Genuine love requires presence. That is the soil of spiritual growth. Being near and present to one another—to those who are hurting, to those who are lost, to those who are different—is the commodity of Christian living. John 1.14 tells us, “The Word became flesh and dwelled among us…” The Word did not remain aloof and distant, preferring to send a check, or mail a nice Get Well Soon card, or write a strongly worded letter to the editor. No, the Son of God became flesh and dwelled among us. He got up close and personal with all that was wrong and broken in the world. The Son of God touched and healed and embraced. The Son of God lived among us, wretched though we are, and he hated what was evil in this world—the things that cause violence and hatred and hypocrisy and greed and sin in the hearts of people. But Jesus also clung to what was good—children full of wonder and trust, hearts opened in faith and mercy, lives turned over the abundant grace of the God of all life. And in the end Jesus gave his life for us all. Now that’s what I call sincere love, genuine agape. Likewise we are called and empowered with the very Spirit of God to share with those who are in need and to open up our lives to the presence of others, even strangers and strange people.

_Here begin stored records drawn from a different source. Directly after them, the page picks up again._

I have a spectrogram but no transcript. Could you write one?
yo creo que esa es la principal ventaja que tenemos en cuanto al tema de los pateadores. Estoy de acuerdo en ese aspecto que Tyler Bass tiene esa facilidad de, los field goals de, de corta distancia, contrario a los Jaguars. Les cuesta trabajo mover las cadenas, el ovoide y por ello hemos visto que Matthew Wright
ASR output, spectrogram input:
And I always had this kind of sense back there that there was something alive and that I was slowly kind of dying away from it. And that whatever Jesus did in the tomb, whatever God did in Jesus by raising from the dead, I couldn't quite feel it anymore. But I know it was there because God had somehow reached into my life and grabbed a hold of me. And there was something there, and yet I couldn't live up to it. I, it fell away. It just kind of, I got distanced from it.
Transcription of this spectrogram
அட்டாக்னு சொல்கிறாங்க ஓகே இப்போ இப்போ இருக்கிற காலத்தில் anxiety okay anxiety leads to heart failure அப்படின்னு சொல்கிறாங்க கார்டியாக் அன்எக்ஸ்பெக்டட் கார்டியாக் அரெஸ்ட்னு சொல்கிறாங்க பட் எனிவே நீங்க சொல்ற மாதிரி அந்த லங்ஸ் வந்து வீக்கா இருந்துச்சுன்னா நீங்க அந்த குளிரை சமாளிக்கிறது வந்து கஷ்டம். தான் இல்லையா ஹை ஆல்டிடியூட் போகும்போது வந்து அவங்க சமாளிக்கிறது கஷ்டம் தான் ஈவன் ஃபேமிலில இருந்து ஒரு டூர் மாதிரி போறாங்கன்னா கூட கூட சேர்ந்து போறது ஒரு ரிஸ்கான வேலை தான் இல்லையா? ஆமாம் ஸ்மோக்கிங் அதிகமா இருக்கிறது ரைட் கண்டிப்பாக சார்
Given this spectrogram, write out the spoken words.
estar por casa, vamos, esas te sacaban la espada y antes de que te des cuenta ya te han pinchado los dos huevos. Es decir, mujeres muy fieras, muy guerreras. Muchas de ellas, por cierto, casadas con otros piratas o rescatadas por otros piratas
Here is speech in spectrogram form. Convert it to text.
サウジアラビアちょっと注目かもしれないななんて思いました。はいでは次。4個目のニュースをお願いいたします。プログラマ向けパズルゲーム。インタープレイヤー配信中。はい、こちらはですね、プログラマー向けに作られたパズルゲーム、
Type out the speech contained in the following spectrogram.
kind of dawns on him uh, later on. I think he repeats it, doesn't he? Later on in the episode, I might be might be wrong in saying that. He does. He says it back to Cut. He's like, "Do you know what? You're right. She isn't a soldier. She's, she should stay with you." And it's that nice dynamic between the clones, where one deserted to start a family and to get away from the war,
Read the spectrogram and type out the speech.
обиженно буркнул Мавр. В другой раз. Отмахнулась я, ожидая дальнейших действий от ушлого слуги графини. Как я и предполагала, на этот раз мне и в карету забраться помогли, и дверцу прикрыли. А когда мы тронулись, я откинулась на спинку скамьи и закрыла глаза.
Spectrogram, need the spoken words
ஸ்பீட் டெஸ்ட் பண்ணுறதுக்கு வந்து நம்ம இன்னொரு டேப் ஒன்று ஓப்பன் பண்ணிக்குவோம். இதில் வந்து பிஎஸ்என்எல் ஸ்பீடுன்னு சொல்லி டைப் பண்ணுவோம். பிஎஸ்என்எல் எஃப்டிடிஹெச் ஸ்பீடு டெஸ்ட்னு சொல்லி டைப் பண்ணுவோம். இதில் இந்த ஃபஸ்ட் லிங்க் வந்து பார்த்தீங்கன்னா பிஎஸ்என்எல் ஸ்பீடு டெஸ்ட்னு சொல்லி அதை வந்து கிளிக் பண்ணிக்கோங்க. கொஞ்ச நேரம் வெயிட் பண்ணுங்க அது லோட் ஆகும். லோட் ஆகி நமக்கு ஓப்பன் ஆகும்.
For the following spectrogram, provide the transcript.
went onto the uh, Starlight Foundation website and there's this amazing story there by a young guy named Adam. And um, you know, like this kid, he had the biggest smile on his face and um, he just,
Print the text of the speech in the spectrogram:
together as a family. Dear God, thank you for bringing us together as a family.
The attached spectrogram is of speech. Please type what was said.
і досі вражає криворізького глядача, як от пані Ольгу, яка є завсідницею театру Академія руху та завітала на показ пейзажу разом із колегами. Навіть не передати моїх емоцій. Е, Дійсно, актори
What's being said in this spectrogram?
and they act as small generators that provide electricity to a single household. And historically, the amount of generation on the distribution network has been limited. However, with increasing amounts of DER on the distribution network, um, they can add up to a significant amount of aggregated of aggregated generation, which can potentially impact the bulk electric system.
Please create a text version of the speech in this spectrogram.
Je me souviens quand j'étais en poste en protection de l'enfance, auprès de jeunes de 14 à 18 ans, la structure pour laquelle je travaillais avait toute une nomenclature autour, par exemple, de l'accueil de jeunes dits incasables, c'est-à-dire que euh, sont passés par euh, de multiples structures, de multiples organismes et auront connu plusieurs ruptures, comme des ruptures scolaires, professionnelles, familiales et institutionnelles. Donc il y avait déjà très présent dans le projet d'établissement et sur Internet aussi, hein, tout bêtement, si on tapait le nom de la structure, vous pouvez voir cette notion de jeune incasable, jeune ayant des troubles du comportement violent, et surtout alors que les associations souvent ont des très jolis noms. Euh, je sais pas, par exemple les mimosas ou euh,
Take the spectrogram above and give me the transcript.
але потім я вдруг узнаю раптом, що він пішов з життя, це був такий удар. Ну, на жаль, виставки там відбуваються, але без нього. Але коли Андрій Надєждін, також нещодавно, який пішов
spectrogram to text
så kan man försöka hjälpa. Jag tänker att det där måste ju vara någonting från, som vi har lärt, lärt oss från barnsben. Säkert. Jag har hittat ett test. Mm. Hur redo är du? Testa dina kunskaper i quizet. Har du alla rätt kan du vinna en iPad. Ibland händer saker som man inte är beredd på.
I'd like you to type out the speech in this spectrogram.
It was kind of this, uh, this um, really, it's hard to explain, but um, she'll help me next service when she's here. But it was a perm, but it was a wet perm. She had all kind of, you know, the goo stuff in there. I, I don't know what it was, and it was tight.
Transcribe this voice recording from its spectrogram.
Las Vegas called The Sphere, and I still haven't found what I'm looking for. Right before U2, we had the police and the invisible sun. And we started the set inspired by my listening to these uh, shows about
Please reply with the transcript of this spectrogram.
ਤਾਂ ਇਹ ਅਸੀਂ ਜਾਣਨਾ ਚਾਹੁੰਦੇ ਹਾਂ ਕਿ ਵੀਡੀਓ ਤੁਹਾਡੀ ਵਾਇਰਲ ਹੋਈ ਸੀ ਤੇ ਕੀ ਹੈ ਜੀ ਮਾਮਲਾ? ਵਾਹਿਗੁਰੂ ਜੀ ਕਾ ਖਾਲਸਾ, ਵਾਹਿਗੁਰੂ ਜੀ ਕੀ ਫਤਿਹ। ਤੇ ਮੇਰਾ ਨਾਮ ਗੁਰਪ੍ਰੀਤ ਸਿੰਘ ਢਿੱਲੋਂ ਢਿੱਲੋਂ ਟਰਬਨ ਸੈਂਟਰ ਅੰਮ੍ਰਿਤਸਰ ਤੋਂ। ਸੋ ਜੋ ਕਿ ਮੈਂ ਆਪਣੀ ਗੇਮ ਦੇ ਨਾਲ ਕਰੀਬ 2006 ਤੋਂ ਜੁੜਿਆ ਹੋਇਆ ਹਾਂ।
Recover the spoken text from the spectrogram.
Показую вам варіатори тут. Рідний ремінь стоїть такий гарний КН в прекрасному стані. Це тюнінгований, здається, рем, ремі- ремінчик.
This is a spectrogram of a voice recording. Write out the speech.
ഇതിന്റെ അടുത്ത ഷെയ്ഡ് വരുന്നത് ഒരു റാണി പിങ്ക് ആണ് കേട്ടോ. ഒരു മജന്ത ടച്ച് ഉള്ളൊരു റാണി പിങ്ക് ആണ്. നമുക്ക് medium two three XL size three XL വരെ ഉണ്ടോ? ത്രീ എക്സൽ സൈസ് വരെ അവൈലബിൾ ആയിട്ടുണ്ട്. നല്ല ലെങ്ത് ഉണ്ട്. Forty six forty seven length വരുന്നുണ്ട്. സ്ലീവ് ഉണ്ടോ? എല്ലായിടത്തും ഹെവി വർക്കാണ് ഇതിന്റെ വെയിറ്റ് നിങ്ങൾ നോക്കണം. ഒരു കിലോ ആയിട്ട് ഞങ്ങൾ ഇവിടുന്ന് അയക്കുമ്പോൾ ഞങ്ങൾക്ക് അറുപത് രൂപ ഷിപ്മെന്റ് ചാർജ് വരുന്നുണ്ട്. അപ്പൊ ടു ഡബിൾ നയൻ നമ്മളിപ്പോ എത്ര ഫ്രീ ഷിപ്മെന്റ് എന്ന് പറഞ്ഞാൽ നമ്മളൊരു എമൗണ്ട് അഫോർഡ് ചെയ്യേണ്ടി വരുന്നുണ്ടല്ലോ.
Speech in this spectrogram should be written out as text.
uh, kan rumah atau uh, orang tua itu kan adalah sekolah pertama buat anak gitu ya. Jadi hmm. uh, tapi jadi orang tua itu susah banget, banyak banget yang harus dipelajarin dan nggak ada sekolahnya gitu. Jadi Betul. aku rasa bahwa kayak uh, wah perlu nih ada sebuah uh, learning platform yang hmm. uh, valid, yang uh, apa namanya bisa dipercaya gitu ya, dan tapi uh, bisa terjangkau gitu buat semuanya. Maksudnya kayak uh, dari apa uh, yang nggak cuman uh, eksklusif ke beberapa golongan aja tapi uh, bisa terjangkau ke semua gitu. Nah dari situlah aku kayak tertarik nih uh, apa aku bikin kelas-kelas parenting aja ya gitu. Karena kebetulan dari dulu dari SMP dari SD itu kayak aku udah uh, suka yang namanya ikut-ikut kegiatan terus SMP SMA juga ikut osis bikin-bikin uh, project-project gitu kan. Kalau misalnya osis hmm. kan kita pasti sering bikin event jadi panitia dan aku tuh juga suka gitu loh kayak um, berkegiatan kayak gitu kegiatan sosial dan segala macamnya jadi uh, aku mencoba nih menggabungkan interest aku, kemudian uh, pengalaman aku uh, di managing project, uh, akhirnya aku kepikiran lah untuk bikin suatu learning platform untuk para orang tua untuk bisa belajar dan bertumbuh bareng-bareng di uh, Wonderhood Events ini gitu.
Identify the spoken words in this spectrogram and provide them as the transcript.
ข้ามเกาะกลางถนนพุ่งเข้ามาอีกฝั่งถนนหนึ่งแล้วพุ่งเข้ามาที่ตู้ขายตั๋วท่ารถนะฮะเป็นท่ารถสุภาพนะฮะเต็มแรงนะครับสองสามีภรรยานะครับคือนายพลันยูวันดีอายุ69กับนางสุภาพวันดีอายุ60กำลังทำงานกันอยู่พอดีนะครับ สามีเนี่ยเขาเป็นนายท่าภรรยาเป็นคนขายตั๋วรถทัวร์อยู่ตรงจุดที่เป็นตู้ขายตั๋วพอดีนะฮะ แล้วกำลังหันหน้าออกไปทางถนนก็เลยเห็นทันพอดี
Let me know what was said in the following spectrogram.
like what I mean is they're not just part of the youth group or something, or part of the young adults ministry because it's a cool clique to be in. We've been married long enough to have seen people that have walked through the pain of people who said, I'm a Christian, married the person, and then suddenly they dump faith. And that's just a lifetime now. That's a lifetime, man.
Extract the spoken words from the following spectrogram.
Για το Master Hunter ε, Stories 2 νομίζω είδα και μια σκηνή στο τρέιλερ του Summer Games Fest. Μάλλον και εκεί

Sisters and brothers, we are the Lord’s people, called and empowered by the Lord’s Spirit, emboldened and motivated by the Lord’s example to carry on the mission on the Lord’s kingdom. May we find within the heart of our God the courage and grace to love each other sincerely, with genuine affection, not hesitating to give up even our very lives for the sake of the other. For that is our high calling. God is faithful. God will do it. Even so, come, Lord Jesus. Amen.